CUE's mission is to create closer connections between ETC and its customers, and to foster knowledge exchange between end-users themselves. Hands-on product training will be led by the ETC employees who create and develop the company's gear and by other leading industry professionals.

Union chiefs travel to Hollywood to get film work for Massachusetts

The Boston Globe: "Boston union chiefs traveled to Hollywood this week to deliver a message to film studio honchos: We’re good guys. Really.
Not long ago, local trade unionists who worked on television and movie sets had a reputation for adding unnecessary costs and workers to a job. According to one union leader, “a few greedy people’’ even peddled movie scripts and rental properties to out-of-town producers or demanded film roles from directors on the set.
“We’ve had a sordid past in the motion-picture industry,’’ said Sean M. O’Brien, president of the Teamsters Local 25.

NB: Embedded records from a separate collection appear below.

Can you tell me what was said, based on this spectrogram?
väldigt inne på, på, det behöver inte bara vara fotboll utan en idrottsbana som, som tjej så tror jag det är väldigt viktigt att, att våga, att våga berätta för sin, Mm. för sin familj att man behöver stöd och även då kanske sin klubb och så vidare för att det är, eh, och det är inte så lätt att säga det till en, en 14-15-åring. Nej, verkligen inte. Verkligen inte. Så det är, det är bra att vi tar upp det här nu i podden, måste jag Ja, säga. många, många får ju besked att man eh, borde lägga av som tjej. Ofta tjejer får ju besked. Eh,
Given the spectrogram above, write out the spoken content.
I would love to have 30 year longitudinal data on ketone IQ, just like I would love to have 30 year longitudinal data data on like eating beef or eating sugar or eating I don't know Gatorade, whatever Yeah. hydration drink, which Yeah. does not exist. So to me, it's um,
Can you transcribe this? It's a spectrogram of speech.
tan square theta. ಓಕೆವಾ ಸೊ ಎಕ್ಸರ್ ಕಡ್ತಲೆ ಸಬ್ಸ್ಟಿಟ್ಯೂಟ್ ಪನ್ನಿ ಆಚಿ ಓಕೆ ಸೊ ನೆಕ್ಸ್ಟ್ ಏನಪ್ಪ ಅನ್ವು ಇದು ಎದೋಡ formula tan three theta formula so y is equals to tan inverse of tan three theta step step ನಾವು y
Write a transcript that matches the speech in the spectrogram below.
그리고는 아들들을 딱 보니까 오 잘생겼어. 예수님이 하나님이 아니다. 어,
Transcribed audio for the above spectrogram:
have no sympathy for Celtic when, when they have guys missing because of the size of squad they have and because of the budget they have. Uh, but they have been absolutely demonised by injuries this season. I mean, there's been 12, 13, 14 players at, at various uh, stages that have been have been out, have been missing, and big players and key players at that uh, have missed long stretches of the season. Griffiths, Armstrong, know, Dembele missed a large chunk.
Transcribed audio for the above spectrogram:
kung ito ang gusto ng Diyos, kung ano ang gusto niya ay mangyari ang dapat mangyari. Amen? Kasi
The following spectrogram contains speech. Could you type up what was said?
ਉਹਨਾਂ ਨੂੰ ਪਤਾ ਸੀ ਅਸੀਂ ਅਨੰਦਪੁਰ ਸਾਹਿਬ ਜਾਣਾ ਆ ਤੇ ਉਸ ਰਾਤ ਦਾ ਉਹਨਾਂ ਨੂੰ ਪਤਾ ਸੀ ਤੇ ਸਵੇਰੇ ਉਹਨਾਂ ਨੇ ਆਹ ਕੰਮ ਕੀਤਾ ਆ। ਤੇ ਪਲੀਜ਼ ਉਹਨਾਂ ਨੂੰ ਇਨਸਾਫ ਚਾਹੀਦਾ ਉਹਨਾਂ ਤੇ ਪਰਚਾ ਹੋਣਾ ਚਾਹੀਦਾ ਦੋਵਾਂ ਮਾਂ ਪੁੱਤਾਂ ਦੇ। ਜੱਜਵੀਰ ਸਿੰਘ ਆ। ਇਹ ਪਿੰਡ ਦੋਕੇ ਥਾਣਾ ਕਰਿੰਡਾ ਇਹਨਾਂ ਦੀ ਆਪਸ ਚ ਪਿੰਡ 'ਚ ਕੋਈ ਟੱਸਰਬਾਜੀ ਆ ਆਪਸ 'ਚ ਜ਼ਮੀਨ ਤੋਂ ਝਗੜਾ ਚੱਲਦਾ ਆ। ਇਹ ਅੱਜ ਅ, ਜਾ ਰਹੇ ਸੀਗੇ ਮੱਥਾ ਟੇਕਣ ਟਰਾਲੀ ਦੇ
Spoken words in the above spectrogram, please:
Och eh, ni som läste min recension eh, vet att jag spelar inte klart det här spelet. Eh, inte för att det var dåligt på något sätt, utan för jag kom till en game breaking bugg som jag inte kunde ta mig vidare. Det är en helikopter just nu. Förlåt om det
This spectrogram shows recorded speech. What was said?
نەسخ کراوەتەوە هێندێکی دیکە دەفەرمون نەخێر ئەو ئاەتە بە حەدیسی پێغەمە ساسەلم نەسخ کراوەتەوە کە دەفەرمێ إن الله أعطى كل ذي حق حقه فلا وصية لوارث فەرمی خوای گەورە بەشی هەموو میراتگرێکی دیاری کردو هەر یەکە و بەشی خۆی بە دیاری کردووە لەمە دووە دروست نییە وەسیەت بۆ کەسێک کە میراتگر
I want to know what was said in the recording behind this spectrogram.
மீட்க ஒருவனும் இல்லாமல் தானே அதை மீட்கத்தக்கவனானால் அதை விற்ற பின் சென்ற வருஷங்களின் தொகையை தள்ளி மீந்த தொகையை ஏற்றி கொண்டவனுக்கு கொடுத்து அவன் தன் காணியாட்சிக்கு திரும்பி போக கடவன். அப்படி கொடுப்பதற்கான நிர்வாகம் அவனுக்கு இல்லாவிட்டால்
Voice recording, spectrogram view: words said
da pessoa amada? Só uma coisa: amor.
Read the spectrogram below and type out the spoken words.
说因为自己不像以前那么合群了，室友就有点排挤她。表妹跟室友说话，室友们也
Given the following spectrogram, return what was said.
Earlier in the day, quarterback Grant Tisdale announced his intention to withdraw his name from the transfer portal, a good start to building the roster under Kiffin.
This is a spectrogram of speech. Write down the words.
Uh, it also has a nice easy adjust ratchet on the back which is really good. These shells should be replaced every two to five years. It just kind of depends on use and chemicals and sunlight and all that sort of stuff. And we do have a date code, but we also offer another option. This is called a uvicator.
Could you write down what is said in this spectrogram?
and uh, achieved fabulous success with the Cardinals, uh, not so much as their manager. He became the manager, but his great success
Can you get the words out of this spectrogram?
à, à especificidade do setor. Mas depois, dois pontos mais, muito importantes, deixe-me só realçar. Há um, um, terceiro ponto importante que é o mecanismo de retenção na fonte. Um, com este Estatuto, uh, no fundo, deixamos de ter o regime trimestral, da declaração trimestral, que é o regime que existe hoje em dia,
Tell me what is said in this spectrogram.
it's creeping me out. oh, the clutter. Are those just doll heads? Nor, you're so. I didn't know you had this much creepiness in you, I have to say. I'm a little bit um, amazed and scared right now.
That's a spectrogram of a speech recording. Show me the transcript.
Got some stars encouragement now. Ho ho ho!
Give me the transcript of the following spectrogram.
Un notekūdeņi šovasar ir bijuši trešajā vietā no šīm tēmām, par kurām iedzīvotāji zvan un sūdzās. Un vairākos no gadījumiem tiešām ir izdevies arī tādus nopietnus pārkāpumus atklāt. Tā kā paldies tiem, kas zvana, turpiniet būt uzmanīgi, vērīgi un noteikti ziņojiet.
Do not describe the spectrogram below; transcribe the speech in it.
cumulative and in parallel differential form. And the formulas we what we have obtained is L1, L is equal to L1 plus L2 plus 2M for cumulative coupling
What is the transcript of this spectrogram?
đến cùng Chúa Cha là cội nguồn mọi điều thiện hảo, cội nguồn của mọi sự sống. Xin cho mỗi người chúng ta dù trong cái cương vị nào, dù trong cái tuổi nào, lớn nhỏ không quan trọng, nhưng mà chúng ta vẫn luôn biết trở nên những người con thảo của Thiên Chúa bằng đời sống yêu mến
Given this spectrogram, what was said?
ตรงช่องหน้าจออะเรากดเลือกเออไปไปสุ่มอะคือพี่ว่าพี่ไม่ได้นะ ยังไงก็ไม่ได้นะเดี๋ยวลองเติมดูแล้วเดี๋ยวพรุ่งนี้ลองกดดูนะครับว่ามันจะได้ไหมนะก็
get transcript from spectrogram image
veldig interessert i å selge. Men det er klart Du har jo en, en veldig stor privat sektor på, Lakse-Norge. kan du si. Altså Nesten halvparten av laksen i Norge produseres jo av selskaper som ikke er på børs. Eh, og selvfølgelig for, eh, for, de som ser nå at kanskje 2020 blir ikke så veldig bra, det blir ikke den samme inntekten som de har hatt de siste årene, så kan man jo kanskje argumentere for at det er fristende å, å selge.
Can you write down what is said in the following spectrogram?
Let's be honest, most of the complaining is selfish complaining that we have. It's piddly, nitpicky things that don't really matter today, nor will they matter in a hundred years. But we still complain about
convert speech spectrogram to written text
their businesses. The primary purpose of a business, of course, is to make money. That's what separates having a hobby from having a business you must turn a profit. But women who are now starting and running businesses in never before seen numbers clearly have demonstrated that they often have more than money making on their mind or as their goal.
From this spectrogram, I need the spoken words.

America's Most Promising Startups: Cutting Merchants' Fees for Credit-Card Processing

BusinessWeek: "In 2008, Sean Harper, 30, and Josh Krall, 32, grew frustrated shopping for credit-card processing while running their own businesses because they found it hard to compare rates and services.

Legends Of The Wall, Part 2: Creating Content

Live Design: "Much of the content seen during Roger Waters’ The Wall tour is based on the original 35mm animations created by Gerald Scarfe for the 1982 film, The Wall. What makes these images different is that, rather than being inspired by WWII, as many animations in the film had been, they’ve been updated to offer a 3D look and contemporary political and social commentary. For “Thin Ice,” for example, hundreds of real images of loved ones lost at war came from a call for submissions on Waters’ website.

Disney union members protest ahead of contract talks

cfnews13.com: "Earnings are up at Disney, but union members say the company is still refusing to give employees a small raise.
Contract negotiations between Disney and the Service Trades Council, its largest union, have been going on for more than six months.
However, neither protests nor increased profits are having much effect.
At Disney, earnings may be up $1.3 billion, but the offer is the same.
This is something union leaders representing more than 20,000 Disney employees don't understand.

Articulture

If you've been looking for a chance to get more involved in the Pennsylvania art scene, now's your chance!

Articulture is a community supported art project - essentially, nine artists have been commissioned to create fifty original art pieces that will fit into a 12X18X12 inch box.

As I understand it, each box is individually constructed, some out of metal by the Amish community, some out of wood - the box itself is worth $150 or so.

Inside the box are nine art pieces, specifically curated by the project creator, Chad Herzog. Each piece would sell in a gallery for at least $75, so you're getting more than $1000 worth of art for only $300. (Including one of my image/plays, which are printed using archival ink on museum-grade paper - they're so nice I couldn't afford to print extra copies for my self)

Please visit the Articulture Website (http://www.articulture.us/) or more information on the artists or to sign up for a share.